* WORK TASK
Could you reproduce every entry as it stands, leaving the pictures behind?

* RECORDS PROVIDED
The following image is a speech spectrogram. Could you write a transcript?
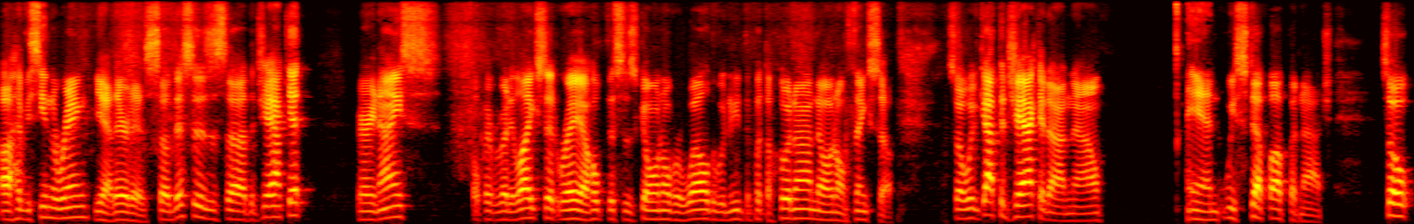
Uh, have you seen the ring? Yeah, there it is. So this is uh, the jacket. Very nice. Hope everybody likes it. Ray, I hope this is going over well. Do we need to put the hood on? No, I don't think so. So we've got the jacket on now, and we step up a notch. So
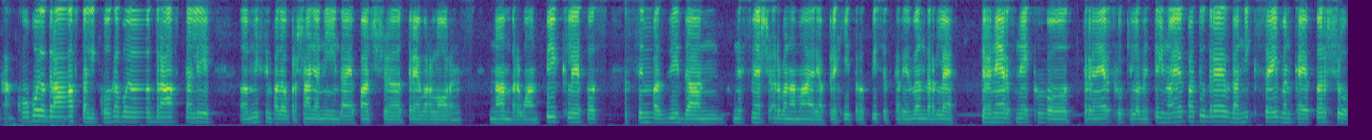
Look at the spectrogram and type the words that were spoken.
kako bojo draftali, koga bojo draftali. Uh, mislim pa, da vprašanja ni in da je pač uh, Trevor Lawrence number one pick letos. Se mi pa zdi, da ne smeš Urbana Majerja prehitro odpisati, ker je vendarle trener z neko trenersko kilometrino. Je pa tudi res, da Nick Saban, ki je prišel,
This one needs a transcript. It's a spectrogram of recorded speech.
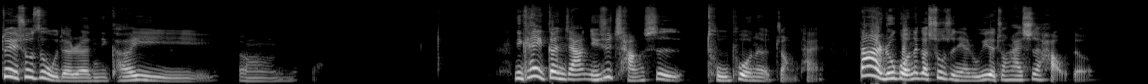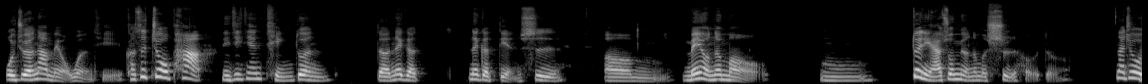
对数字五的人，你可以，嗯，你可以更加，你去尝试突破那个状态。当然，如果那个数十年如一的状态是好的，我觉得那没有问题。可是，就怕你今天停顿的那个那个点是，嗯，没有那么，嗯，对你来说没有那么适合的，那就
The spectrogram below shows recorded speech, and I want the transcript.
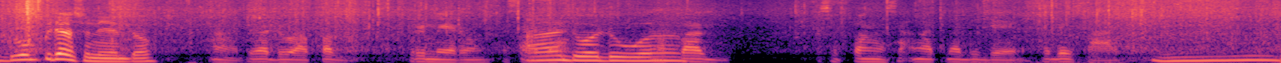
Duwang pidaso na yan to? Ah, dua-dua pag primerong kasada. Ah, dua-dua. Pag sa pang sangat na dide, sa desat, Hmm.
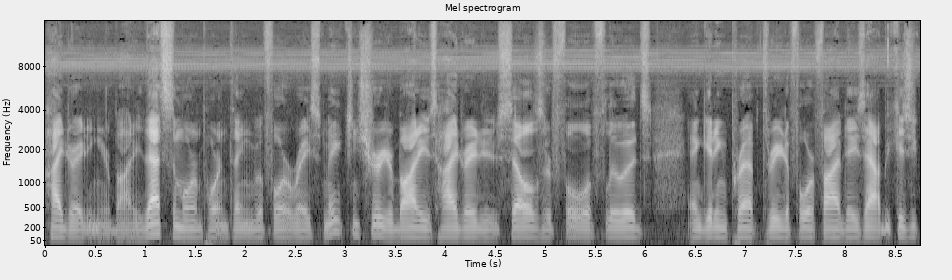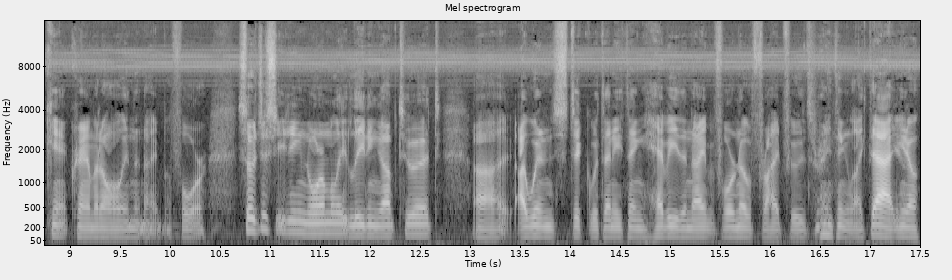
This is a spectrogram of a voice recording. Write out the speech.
hydrating your body. That's the more important thing before a race. Making sure your body is hydrated, your cells are full of fluids, and getting prepped three to four or five days out because you can't cram it all in the night before. So just eating normally leading up to it. Uh, I wouldn't stick with anything heavy the night before, no fried foods or anything like that. You know,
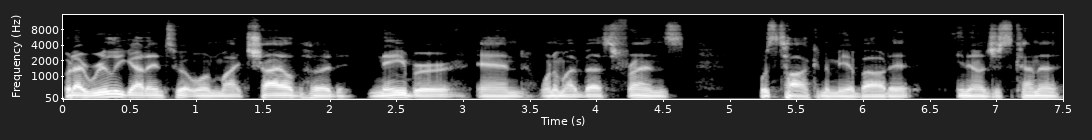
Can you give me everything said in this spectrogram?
But I really got into it when my childhood neighbor and one of my best friends was talking to me about it. You know, just kind of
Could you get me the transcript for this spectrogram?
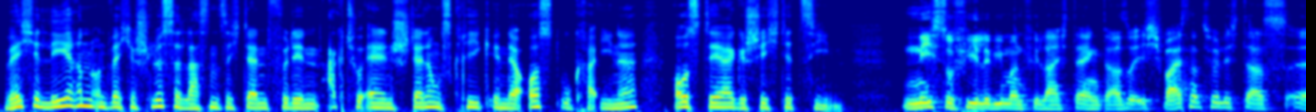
Welche Lehren und welche Schlüsse lassen sich denn für den aktuellen Stellungskrieg in der Ostukraine aus der Geschichte ziehen? Nicht so viele, wie man vielleicht denkt. Also ich weiß natürlich, dass äh,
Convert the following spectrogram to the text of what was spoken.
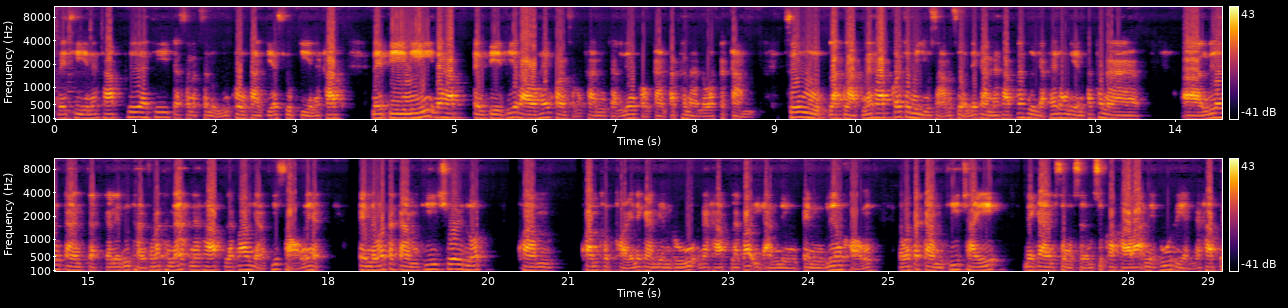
เราจัดเวทีนะครับ เพื่อที่จะสนับสนุนโครงการ GSUP นะครับ ในปีนี้นะครับเป็นปีที่เราให้ความสำคัญกับเรื่องของการพัฒนานวัตกรรม ซึ่งหลักๆนะครับก็จะมีอยู่ 3 ส่วนด้วยกันนะครับ ก็คืออยากให้โรงเรียนพัฒนาเรื่องการจัดการเรียนรู้ฐานสมรรถนะนะครับ แล้วก็อย่างที่สองเนี่ยเป็นนวัตกรรมที่ช่วยลดความความถดถอยในการเรียนรู้นะครับ แล้วก็อีกอันหนึ่งเป็นเรื่องของนวัตกรรมที่ใช้ ในการส่งเสริมสุขภาวะในผู้เรียนนะครับเว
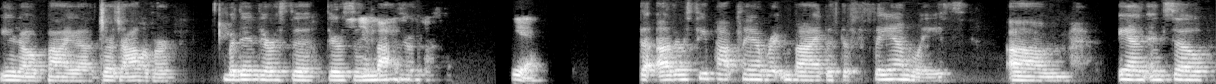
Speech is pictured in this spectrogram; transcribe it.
you know, by uh, Judge Oliver. But then there's the there's another Yeah, the other CPOP plan written by the, the families. Um, and and so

* ANSWER TO THIS PROBLEM
The following image is a speech spectrogram. Could you write a transcript?
Uh, have you seen the ring? Yeah, there it is. So this is uh, the jacket. Very nice. Hope everybody likes it. Ray, I hope this is going over well. Do we need to put the hood on? No, I don't think so. So we've got the jacket on now, and we step up a notch. So
Look at the spectrogram and type the words that were spoken.
kako bojo draftali, koga bojo draftali. Uh, mislim pa, da vprašanja ni in da je pač uh, Trevor Lawrence number one pick letos. Se mi pa zdi, da ne smeš Urbana Majerja prehitro odpisati, ker je vendarle trener z neko trenersko kilometrino. Je pa tudi res, da Nick Saban, ki je prišel,
This one needs a transcript. It's a spectrogram of recorded speech.
对数字五的人，你可以，嗯，你可以更加，你去尝试突破那个状态。当然，如果那个数十年如一的状态是好的，我觉得那没有问题。可是，就怕你今天停顿的那个那个点是，嗯，没有那么，嗯，对你来说没有那么适合的，那就
The spectrogram below shows recorded speech, and I want the transcript.
Duwang pidaso na yan to? Ah, dua-dua pag primerong kasada. Ah, dua-dua. Pag sa pang sangat na dide, sa desat, Hmm.
This is a spectrogram of a voice recording. Write out the speech.
hydrating your body. That's the more important thing before a race. Making sure your body is hydrated, your cells are full of fluids, and getting prepped three to four or five days out because you can't cram it all in the night before. So just eating normally leading up to it. Uh, I wouldn't stick with anything heavy the night before, no fried foods or anything like that. You know,
Can you give me everything said in this spectrogram?
But I really got into it when my childhood neighbor and one of my best friends was talking to me about it. You know, just kind of
Could you get me the transcript for this spectrogram?
Welche Lehren und welche Schlüsse lassen sich denn für den aktuellen Stellungskrieg in der Ostukraine aus der Geschichte ziehen? Nicht so viele, wie man vielleicht denkt. Also ich weiß natürlich, dass äh,
Convert the following spectrogram to the text of what was spoken.
เราจัดเวทีนะครับ เพื่อที่จะสนับสนุนโครงการ GSUP นะครับ ในปีนี้นะครับเป็นปีที่เราให้ความสำคัญกับเรื่องของการพัฒนานวัตกรรม ซึ่งหลักๆนะครับก็จะมีอยู่ 3 ส่วนด้วยกันนะครับ ก็คืออยากให้โรงเรียนพัฒนาเรื่องการจัดการเรียนรู้ฐานสมรรถนะนะครับ แล้วก็อย่างที่สองเนี่ยเป็นนวัตกรรมที่ช่วยลดความความถดถอยในการเรียนรู้นะครับ แล้วก็อีกอันหนึ่งเป็นเรื่องของนวัตกรรมที่ใช้ ในการส่งเสริมสุขภาวะในผู้เรียนนะครับเว
Speech is pictured in this spectrogram; transcribe it.
you know, by uh, Judge Oliver. But then there's the there's another Yeah, the other CPOP plan written by the, the families. Um, and and so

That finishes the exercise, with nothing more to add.